Congestive Heart Failure: Heart failure more prevalent in PAD patients, cost-effective to screen
The presence of peripheral arterial disease (PAD) is associated with a nearly two-fold increase in the prevalence of heart failure (HF) which might serve to enhance the cost-effectiveness of general screening criteria for the underlying detection of HF, according to the November/December 2007 issue of Congestive Heart Failure.

Rishi G. Anand, MD, of the Louisiana State University School of Medicine in New Orleans, and colleagues, underwent the study to perform a systematic review using meta-analysis to ascertain the prevalence of HF among patients with PAD.

A detailed computerized search in MEDLINE (1966–2003) was performed to find studies that addressed PAD of the lower extremities, the researchers said. The search was limited to published trials with human participants who spoke English and with a patient enrollment age older than 19 years.

The seven studies that met inclusion criteria included 10,205 patients for analysis. The entire study population had a mean age of 67 years. Only one study delineated prevalence of HF with respect to sex. Five studies were performed in the United States and one study was performed in France.

All studies had a higher prevalence of HF than age- and sex-matched expected prevalence rates for HF as determined by National Health and Nutrition Examination Survey (NHANES). The mean prevalence of HF in patients with PAD was 7.3 percent compared with an expected population prevalence based on clinical score of 4.1 percent.

Based on the results of the study, 32 patients with PAD needed to be screened to detect one case of clinically apparent HF, the researchers said. In comparison, the number needed to screen using mammography to detect one case of breast cancer is 1792 (for women older than 50). Therefore, using PAD as a risk marker to enhance HF screening appears to be worthwhile when compared with a nationally accepted screening tool.

A cost-effective screening strategy that adequately identifies patients with clinically silent ventricular dysfunction has yet to be developed, according to researchers. A recent study by Heidenreich and associates suggests that B-type natriuretic peptide testing followed by echocardiography is likely to be a cost-effective screening strategy for men aged 60 years and possibly for women when at least a 1 percent prevalence of moderate or greater left ventricular systolic dysfunction exists.

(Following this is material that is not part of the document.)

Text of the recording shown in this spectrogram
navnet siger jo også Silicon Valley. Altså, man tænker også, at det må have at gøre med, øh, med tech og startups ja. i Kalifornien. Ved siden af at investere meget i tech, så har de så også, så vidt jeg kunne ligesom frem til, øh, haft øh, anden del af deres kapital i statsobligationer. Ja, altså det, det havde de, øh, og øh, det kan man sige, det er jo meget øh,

The cost effectiveness increases even further with populations where the estimated prevalence of heart failure is even greater than 1 percent.

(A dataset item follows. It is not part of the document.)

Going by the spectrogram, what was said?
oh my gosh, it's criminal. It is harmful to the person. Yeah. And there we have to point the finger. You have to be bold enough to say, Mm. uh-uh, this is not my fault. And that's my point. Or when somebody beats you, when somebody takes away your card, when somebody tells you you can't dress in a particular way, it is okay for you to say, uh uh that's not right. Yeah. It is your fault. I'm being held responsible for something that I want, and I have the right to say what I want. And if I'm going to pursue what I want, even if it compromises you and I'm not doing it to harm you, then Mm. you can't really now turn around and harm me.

As a result of their findings, the researchers contend that the strategies that use PAD as a potent risk marker for underlying HF can enhance the cost-effectiveness through general screening criteria.